With nearly seven hundred years of development under its belt, the English Setter remains one of the most popular gundogs in the history of hunting. Not only are their physical traits perfect in the field, their temperament is also ideal. This wonderful blend also comes with natural instincts for pointing, retrieving and forming a solid working relationship with their owner. It is not uncommon to find hunters who stick with this breed and nothing else for many years. On top of their superb instincts, the English Setter is a breed that makes a memorable companion. They know when it's time to work and they know when it's time to have fun.
These days, the breed is divided into bench Setters and field Setters. Field Setters may also be referred to as Llewellin Setters. While each has their subtle differences, it is the field setter with its shorter coat that is most used for hunting. Even for the English Setter kept as a family pet, the hunting instincts that have been bred into this variety of dog will still likely be very observable. In the days when firearms were not yet widely used, it was the English Setter that would point out or chase gamebirds into nets. However, as soon as firearms became the norm, their stance evolved into the modern set and point that the breed is now famous for.
Breeders who offer English Setters for hunting frequently begin teaching pups the basics very early on. Once a dog is paired with an owner, a more in depth training style can be established. The English Setter is one that loves to please and many find a hunting style based on cooperation works best. When training this breed out in the field, a gentle but firm and consistent manner will be required. The Setter is inherently trusting and heavy handed tactics tend to inhibit the breed from performing as successfully as it could. Owners must also be trained to watch their dog's cues as the Setter has an amazing stamina, never alluding to fatigue or injury.

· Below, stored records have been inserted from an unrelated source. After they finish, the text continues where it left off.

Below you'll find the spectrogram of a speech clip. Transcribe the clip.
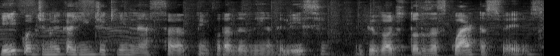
E continue com a gente aqui nessa temporadazinha delícia, episódios todas as quartas-feiras.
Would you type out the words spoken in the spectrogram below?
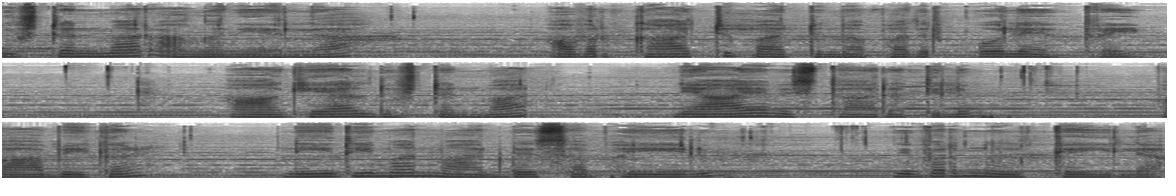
ദുഷ്ടന്മാർ അങ്ങനെയല്ല. അവർ കാറ്റുപാറ്റുന്ന പതിർ പോലെ അത്രയും ആകയാൽ ദുഷ്ടന്മാർ ന്യായവിസ്താരത്തിലും പാപികൾ നീതിമാന്മാരുടെ സഭയിലും നിവർന്നു നിൽക്കയില്ല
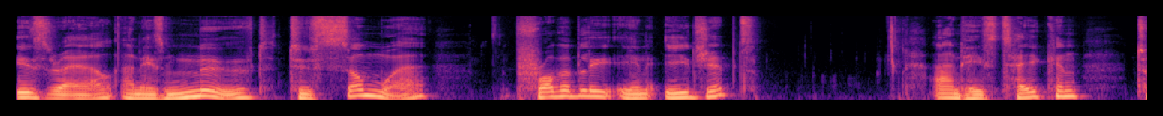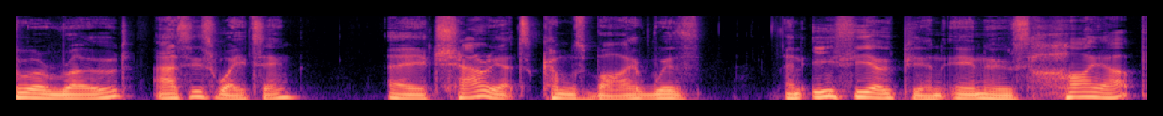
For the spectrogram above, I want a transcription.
Israel, and he's moved to somewhere, probably in Egypt, and he's taken to a road as he's waiting. A chariot comes by with an Ethiopian in who's high up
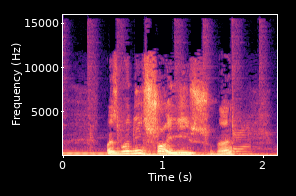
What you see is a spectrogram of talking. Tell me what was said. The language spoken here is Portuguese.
Mas não é nem só isso, né?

In general, the English Setter is still widely trained as an upland bird hunter. Though mostly used for private hunting, there are a number of dogs that now demonstrate their skills in events such as field trials. These trials are offered by a number of organizations and can be easily found by joining a local gundog group or going online. Divisions ranging from amateur to youth to women's categories can be found where hunters routinely display their dog's skills for cash and prizes. Because of their natural abilities, the English Setter is a breed often seen not only participating in field trials, but taking home the grand prize.